WORK TASK → Would you return exactly the lines below from the line with "This spectrogram represents" through the line with "I need to know", both included, and nothing else, leaving out the pictures?

DATA TO PROCESS →
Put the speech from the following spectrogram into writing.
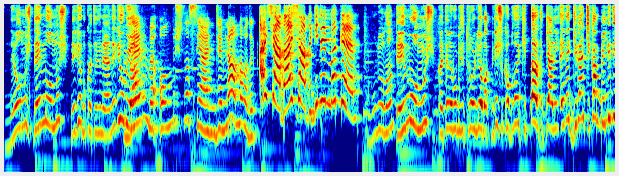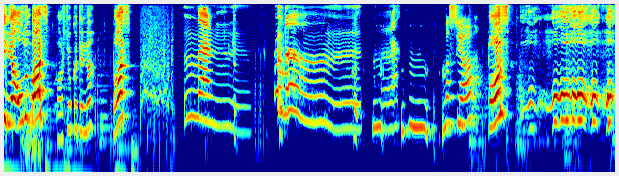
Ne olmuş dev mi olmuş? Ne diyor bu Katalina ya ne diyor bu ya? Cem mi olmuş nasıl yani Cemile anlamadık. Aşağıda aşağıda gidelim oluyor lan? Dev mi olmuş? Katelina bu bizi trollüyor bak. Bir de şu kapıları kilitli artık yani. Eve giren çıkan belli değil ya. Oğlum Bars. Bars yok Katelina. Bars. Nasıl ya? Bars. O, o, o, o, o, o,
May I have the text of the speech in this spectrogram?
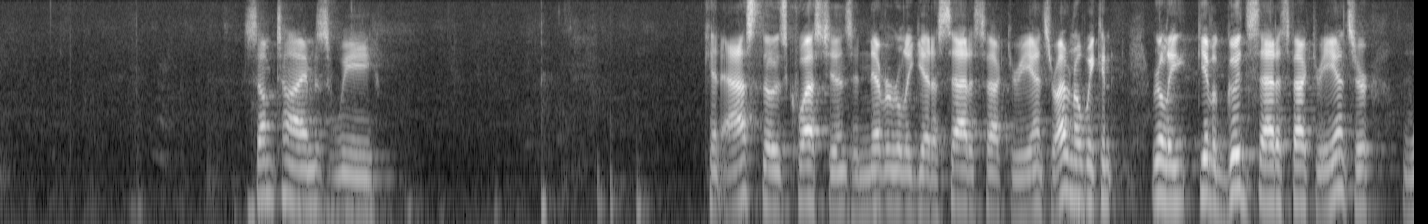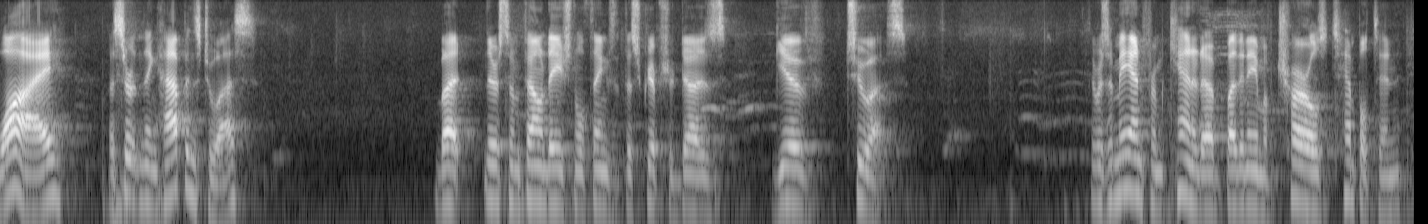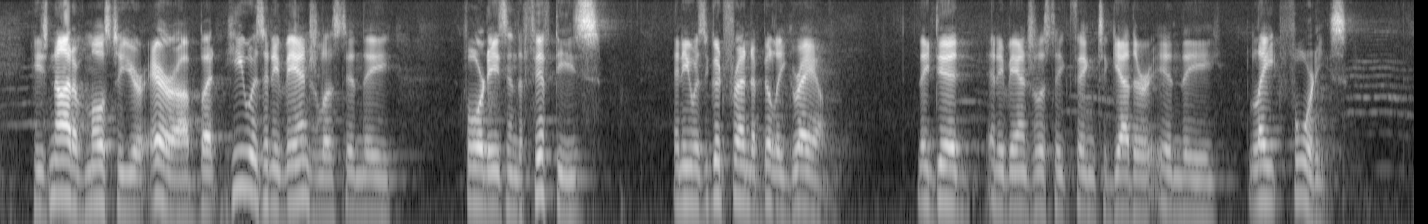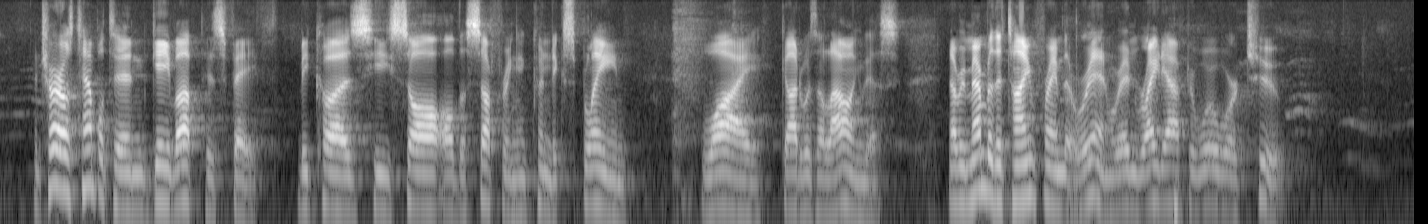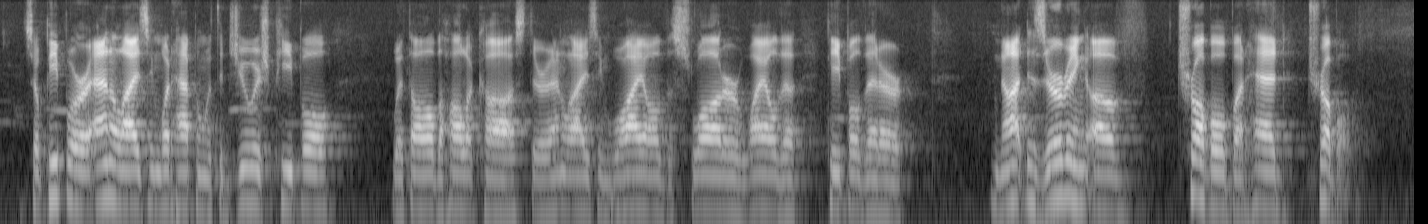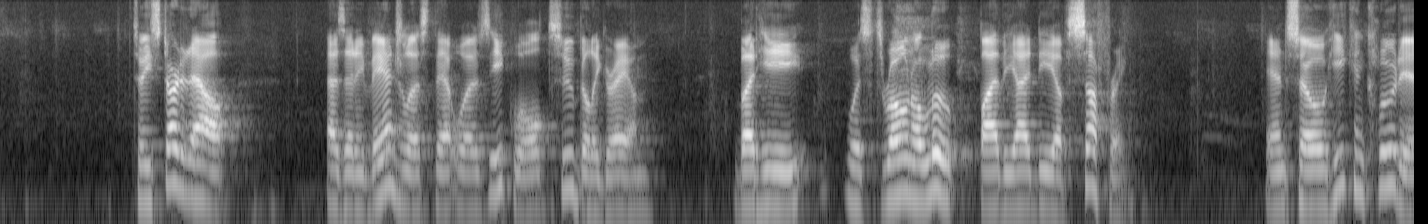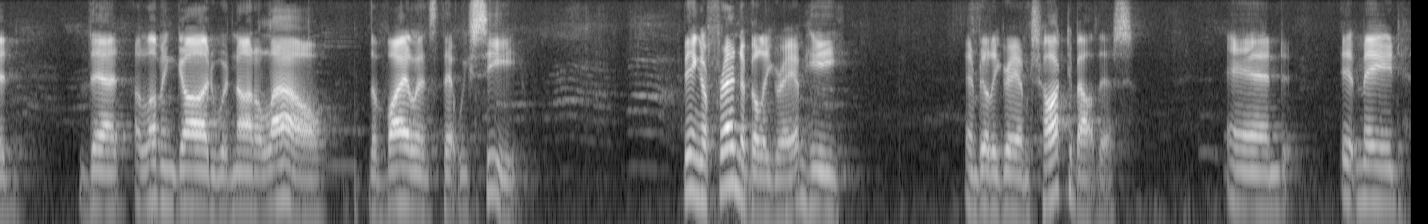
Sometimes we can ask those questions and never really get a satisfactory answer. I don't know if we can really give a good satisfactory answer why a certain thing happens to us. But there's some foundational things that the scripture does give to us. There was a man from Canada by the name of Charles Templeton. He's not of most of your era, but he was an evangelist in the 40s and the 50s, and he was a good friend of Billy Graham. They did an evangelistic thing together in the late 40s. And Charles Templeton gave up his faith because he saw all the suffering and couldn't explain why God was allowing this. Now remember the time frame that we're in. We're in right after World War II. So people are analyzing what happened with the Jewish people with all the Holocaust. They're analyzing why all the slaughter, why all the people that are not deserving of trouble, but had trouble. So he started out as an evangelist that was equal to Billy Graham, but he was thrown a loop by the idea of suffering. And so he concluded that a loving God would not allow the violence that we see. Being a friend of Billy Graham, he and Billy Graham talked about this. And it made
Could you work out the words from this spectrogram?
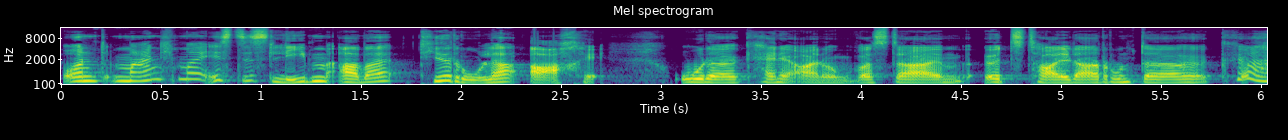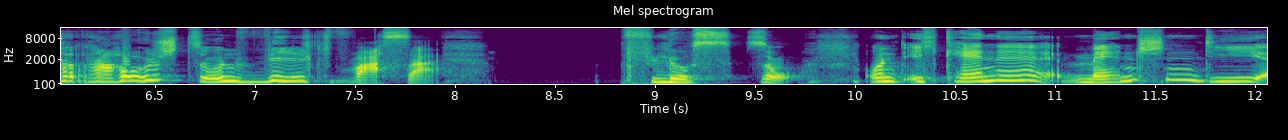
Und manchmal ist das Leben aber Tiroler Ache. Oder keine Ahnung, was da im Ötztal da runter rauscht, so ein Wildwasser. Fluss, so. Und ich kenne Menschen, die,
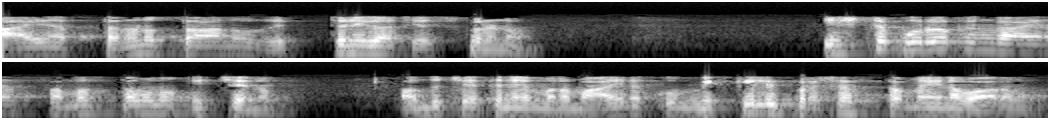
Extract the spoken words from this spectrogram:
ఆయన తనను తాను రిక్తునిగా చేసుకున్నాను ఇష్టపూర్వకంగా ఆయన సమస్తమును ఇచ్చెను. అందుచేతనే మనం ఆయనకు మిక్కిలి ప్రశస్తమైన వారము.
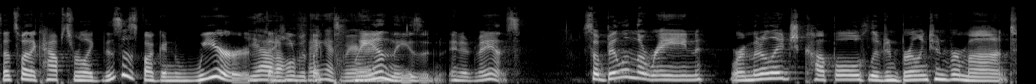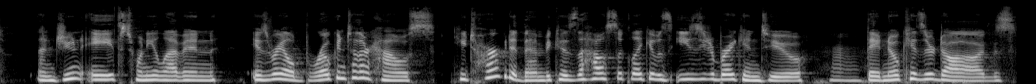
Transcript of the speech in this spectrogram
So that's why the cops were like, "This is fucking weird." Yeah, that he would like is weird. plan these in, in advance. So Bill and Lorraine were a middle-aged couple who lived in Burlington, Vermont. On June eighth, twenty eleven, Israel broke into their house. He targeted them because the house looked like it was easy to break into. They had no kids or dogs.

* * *

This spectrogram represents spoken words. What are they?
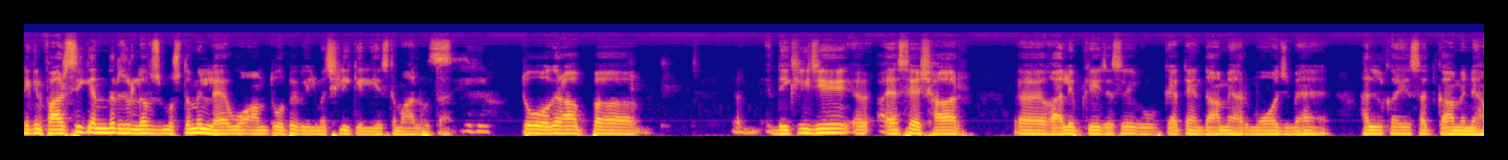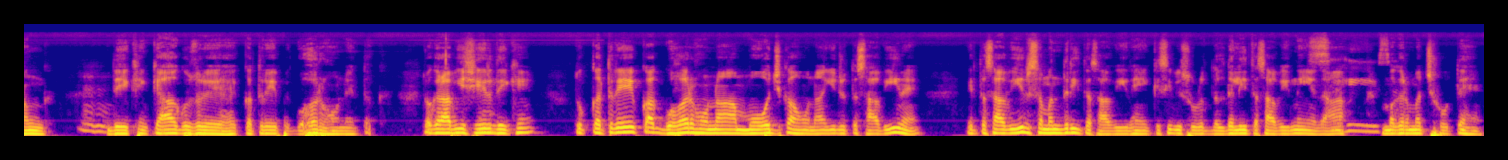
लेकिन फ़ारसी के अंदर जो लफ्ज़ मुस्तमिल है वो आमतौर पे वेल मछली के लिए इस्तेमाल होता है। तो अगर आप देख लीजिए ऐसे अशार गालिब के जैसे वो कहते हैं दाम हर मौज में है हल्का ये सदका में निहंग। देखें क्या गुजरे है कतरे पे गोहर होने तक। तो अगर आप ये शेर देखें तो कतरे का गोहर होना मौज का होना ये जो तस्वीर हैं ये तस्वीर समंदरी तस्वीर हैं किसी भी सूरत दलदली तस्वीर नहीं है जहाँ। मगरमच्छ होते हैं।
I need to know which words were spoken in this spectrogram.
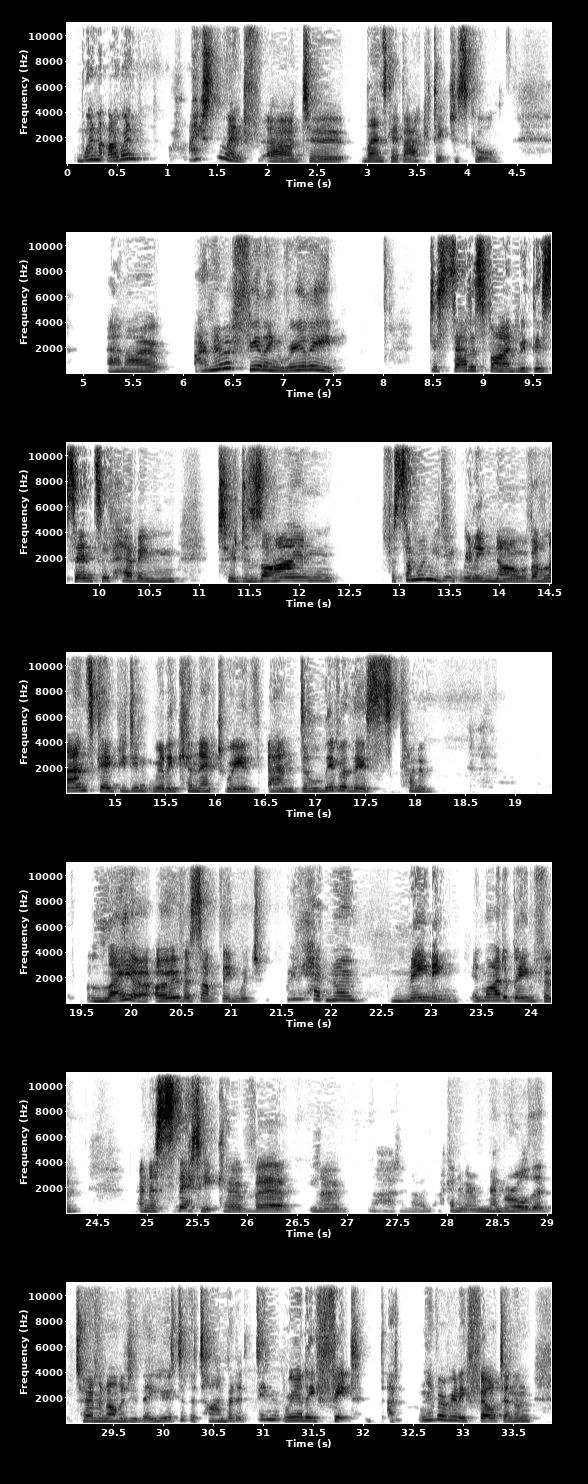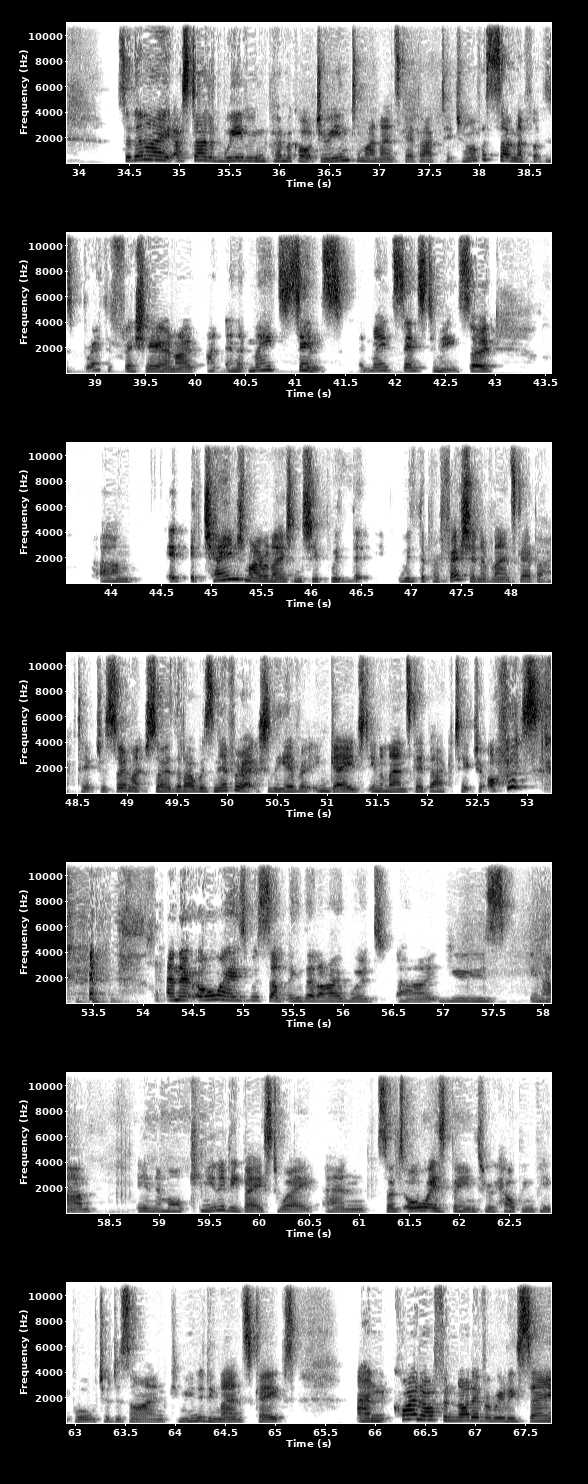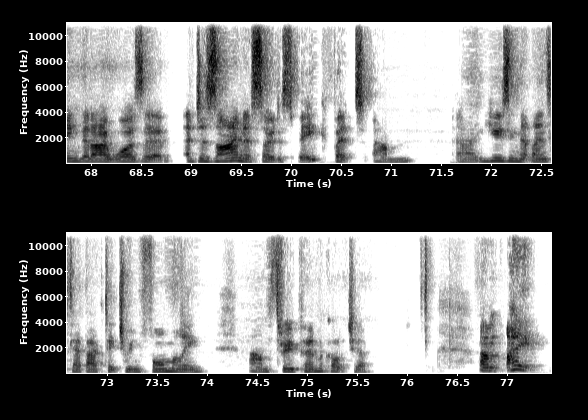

WRITTEN RESPONSE →
This spectrogram represents spoken words. What are they?
लेकिन फ़ारसी के अंदर जो लफ्ज़ मुस्तमिल है वो आमतौर पे वेल मछली के लिए इस्तेमाल होता है। तो अगर आप देख लीजिए ऐसे अशार गालिब के जैसे वो कहते हैं दाम हर मौज में है हल्का ये सदका में निहंग। देखें क्या गुजरे है कतरे पे गोहर होने तक। तो अगर आप ये शेर देखें तो कतरे का गोहर होना मौज का होना ये जो तस्वीर हैं ये तस्वीर समंदरी तस्वीर हैं किसी भी सूरत दलदली तस्वीर नहीं है जहाँ। मगरमच्छ होते हैं।
I need to know which words were spoken in this spectrogram.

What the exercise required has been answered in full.